With the passing of rock ‘n’ roll pioneer Johnny Otis, who died last week at the age of 90, America lost a musical creator and curator who, in his own way, did as much as Elvis Presley or Chuck Berry to shape the soundtrack of the modern world, as this San Francisco Chronicle appreciation story makes clear:
He discovered Little Richard and songwriters Jerry Leiber and Mike Stoller. He produced their song “Hound Dog” with Big Mama Thornton when Elvis Presley was still at Humes High. He met 14-year-old Etta James backstage at a concert at the long-gone Primalon Ballroom on Fillmore Street and, that very night, whisked her to Los Angeles to make her first record the next day.
Otis’ musical contributions were rich and varied, and his 1994 induction into the Rock and Roll Hall of Fame was greatly deserved. But perhaps the most remarkable thing about Otis was the brave way he lived his life, and what it says about the endless possibilities in America for self-invention and self-expression — even at a time when racism and segregation obscured those opportunities for too many in the USA.
Here’s something a lot of people didn’t know: Johnny Otis was not a black man. He was the child of Greek immigrants, and his real name was Ioannis Alexandres Veliotes. He grew up in a largely black neighborhood in Berkeley, Calif., where he developed his love and affinity for African-American culture.
But Otis didn’t just immerse himself in the all-American culture of black people in this country — he consciously reinvented himself as “black” (or “black by persuasion,” as he called it). His remarkable musical dexterity flowed from that deep well of cultural understanding and allowed him to communicate with all Americans in the national language of the blues, which Ralph Ellison described as “an art of ambiguity, an assertion of the irrepressibly human over all circumstances.”

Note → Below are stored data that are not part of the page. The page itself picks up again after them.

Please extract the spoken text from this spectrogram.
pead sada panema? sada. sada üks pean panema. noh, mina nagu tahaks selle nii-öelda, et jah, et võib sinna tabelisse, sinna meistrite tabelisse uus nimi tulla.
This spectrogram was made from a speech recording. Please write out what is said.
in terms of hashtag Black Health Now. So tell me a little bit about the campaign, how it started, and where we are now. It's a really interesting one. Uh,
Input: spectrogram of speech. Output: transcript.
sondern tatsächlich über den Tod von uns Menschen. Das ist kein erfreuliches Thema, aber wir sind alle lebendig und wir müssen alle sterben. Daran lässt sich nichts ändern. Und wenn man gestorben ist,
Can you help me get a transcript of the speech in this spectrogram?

In the wake of his death, some have framed Otis’ remarkable life as an expression of “anti-racism.” It’s true that he arrived at a deeply segregated time in our history, and the arc of his life proved that racial categories are meaningless. It’s also true that the rock ‘n’ roll music he pioneered probably has done more to shatter those categories on a human level than any legislation could. But anti-racism is too simple an evaluation of his importance.

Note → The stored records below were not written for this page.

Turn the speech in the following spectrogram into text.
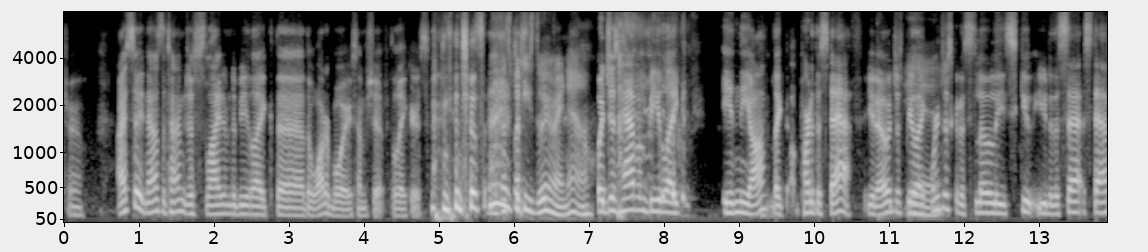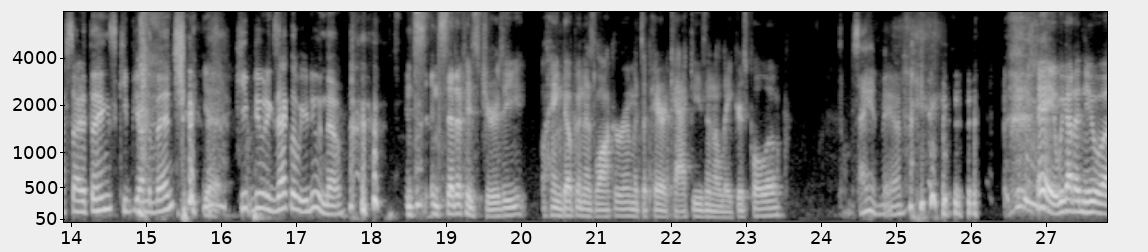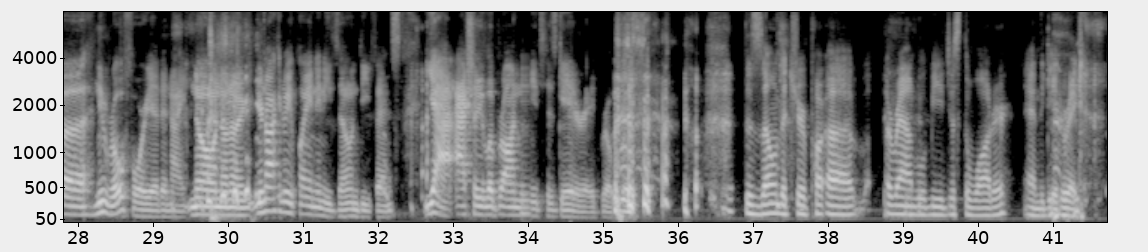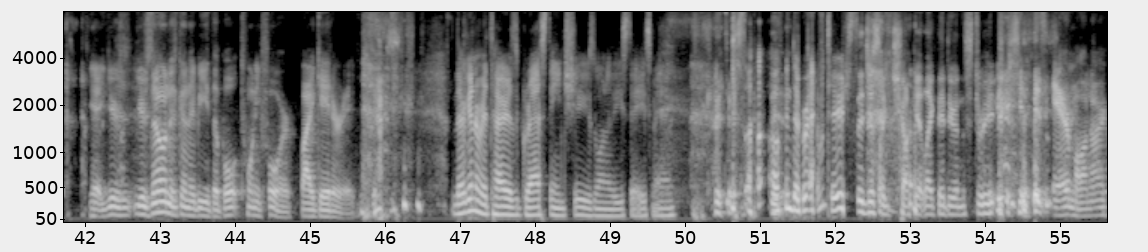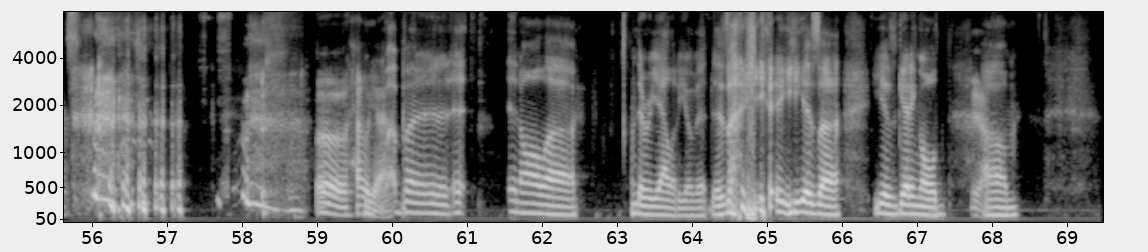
True. I say now's the time. Just slide him to be like the the water boy or some shit for the Lakers. just Well, that's what just- he's doing right now. but just have him be like in the off like part of the staff you know just be like we're just gonna slowly scoot you to the sa- staff side of things keep you on the bench Yeah. keep doing exactly what you're doing though In- instead of his jersey hanged up in his locker room, it's a pair of khakis and a Lakers polo. That's what i'm saying man hey, we got a new uh new role for you tonight. No, no, no, you're not going to be playing any zone defense. Yeah, actually, LeBron needs his Gatorade real quick. The zone that you're par- uh, around will be just the water and the Gatorade. Yeah, your your zone is going to be the Bolt 24 by Gatorade. They're gonna retire his grass stained shoes one of these days, man. Just up in the rafters. they just like chuck it like they do in the street his Air Monarchs. Oh hell yeah! but, but it, in all uh the reality of it is he, he is uh he is getting old yeah um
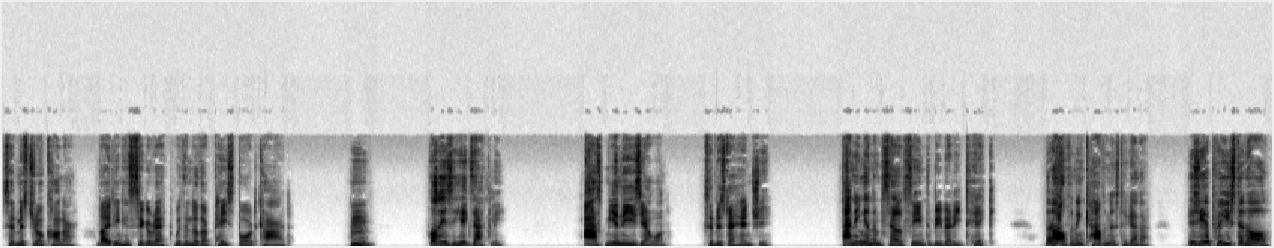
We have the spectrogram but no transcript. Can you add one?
said Mr. O'Connor, lighting his cigarette with another pasteboard card. "H'm?" "What is he exactly?" "Ask me an easier one," said Mr. Henchy. "Fanning and himself seem to be very thick. They're often in Kavanagh's together. Is he a priest at all?"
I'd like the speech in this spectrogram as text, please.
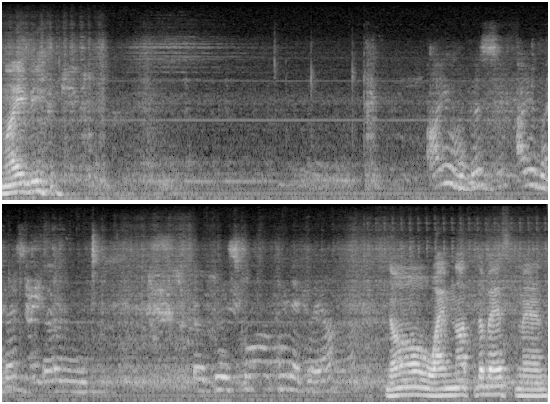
Maybe. Are you the best? Are you the best um, uh, PS4 Payday player? No, I'm not the best man.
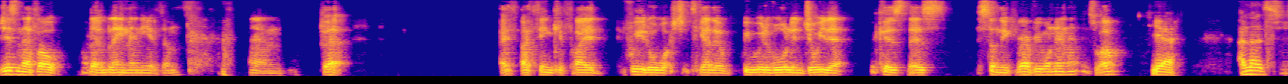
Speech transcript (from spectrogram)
which isn't their fault. I don't blame any of them. Um, but I, I think if I if we had all watched it together, we would have all enjoyed it because there's something for everyone in it as well. yeah and that's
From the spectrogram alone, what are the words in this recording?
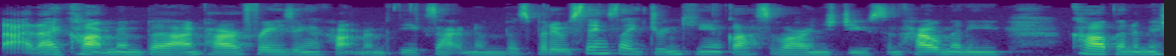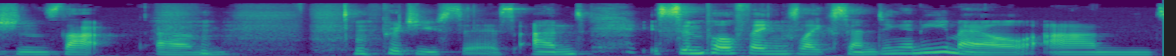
and I can't remember, I'm paraphrasing, I can't remember the exact numbers, but it was things like drinking a glass of orange juice and how many carbon emissions that um, produces. And simple things like sending an email and,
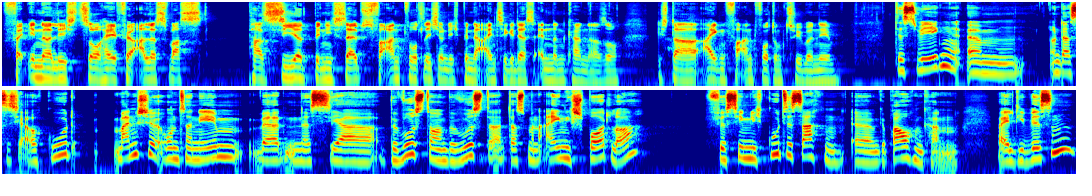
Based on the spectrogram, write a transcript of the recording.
verinnerlicht, so hey, für alles, was passiert, bin ich selbst verantwortlich und ich bin der Einzige, der es ändern kann. Also ich da Eigenverantwortung zu übernehmen. Deswegen, ähm, und das ist ja auch gut, manche Unternehmen werden es ja bewusster und bewusster, dass man eigentlich Sportler für ziemlich gute Sachen äh, gebrauchen kann, weil die wissen,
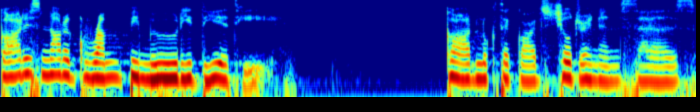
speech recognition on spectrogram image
God is not a grumpy, moody deity. God looks at God's children and says,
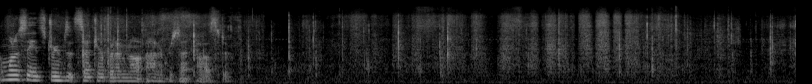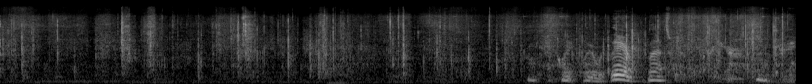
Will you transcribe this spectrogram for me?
I want to say it's Dreams Etc., but I'm not 100% positive. Okay, wait, wait, wait, there, that's where we are here. Okay,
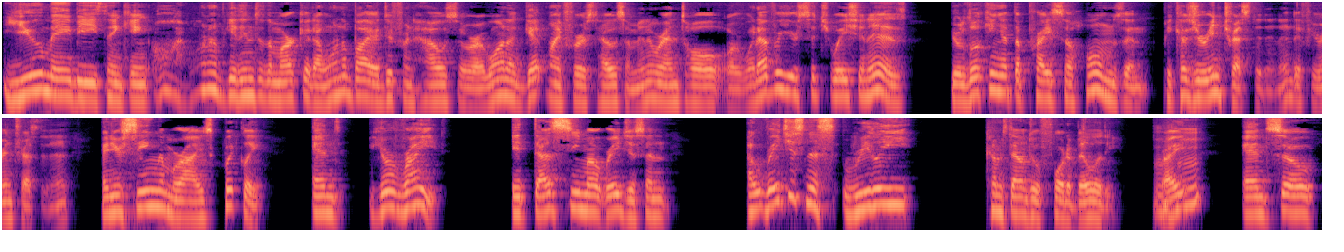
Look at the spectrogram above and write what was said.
you may be thinking, oh, I want to get into the market. I want to buy a different house or I want to get my first house. I'm in a rental or whatever your situation is. You're looking at the price of homes and because you're interested in it, if you're interested in it, and you're seeing them rise quickly. And you're right. It does seem outrageous. And outrageousness really comes down to affordability, right? Mhm. And so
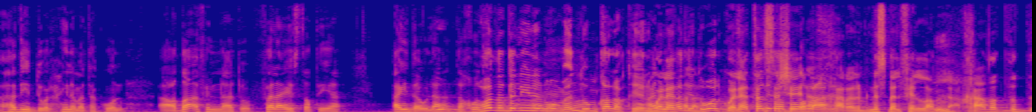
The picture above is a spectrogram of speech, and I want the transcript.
هذه الدول حينما تكون أعضاء في الناتو فلا يستطيع أي دولة أن تخوض وهذا دليل أنهم عندهم قلق يعني ولا دول ولا تنسى شيء آخر أنا بالنسبة لفنلندا خاضت ضد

At his core, Otis was an extravagant example of America’s near-limitless freedom to shape your life in any way you choose. Beyond that, he was also a potent symbol of the subtly multiracial society that Albert Murray revealed in The Omni-Americans:
“American culture, even in its most rigidly segregated precincts, is patently and irrevocably composite. It is, regardless of all the hysterical protestations of those who would have it otherwise, incontestably mulatto. Indeed, for all their traditional antagonisms and obvious differences, the so-called black and so-called white people of the United States resemble nobody else in the world so much as they resemble each other.”
Greek immigrant child Ioannis Alexandres Veliotes, who became black musical impresario Johnny Otis, helped point America back to its miscegenated heart. For that, we should all be thankful.